Using Self Not Using Self
Allows access to instance variables and methods within an object Makes it difficult to know where variables are defined or where they are being accessed
Promotes better code organization and code reuse Can lead to confusion and potentially cause errors when accessing variables
Reduces the likelihood of errors caused by variable scoping issues

Overall, using ‘self’ in Python is a best practice that every Python developer should follow. By adhering to consistent coding standards, your code will be easier to read, maintain, and scale.

Thank you for taking the time to read this comprehensive guide on when to use ‘self’ in Python. We hope that this article has given you a clear understanding of why and how to use this important concept in your programming projects.

Remember, ‘self’ is an essential tool for creating classes and objects that can interact with one another. By understanding when and how to use ‘self’, you can write more efficient and effective code, saving yourself time and effort in the long run.
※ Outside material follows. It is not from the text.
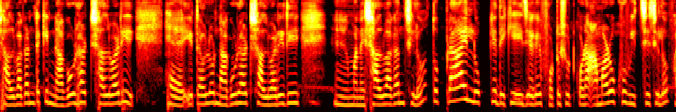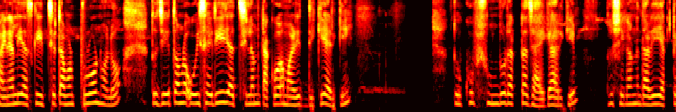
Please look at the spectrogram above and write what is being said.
শালবাগানটা কি নাগরহাট শালবাড়ি? হ্যাঁ এটা হলো নাগরহাট শালবাড়িরই মানে শালবাগান ছিল। তো প্রায় লোককে দেখি এই জায়গায় ফটোশ্যুট করা আমারও খুব ইচ্ছে ছিল। ফাইনালি আজকে ইচ্ছেটা আমার পূরণ হলো। তো যেহেতু আমরা ওই সাইডেই যাচ্ছিলাম টাকোয়ামারির দিকে আর কি, তো খুব সুন্দর একটা জায়গা আর কি। তো সেখানে দাঁড়িয়ে একটা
If you have any questions or feedback about this article, we would love to hear from you. Please leave a comment below or contact us directly. And as always, keep learning and exploring new ways to improve your Python skills!

People also ask about Understanding When to Use ‘Self’ in Python – A Comprehensive Guide:

  1. What is ‘self’ in Python?
  2. ‘Self’ in Python refers to the instance of a class.

  3. When should you use ‘self’ in Python?
  4. ‘Self’ should be used when you want to access variables or methods of a particular instance of a class.

  5. What happens if you don’t use ‘self’ in Python?
  6. If you don’t use ‘self’ in Python, you won’t be able to access instance variables or methods within a class.

  7. Can you use something other than ‘self’ in Python?
  8. You can use any variable name instead of ‘self’ in Python, but it is convention to use ‘self’ for readability purposes.

  9. Are there any exceptions to using ‘self’ in Python?
  10. Yes, there are certain scenarios where ‘self’ may not be necessary, such as when defining static methods or class methods.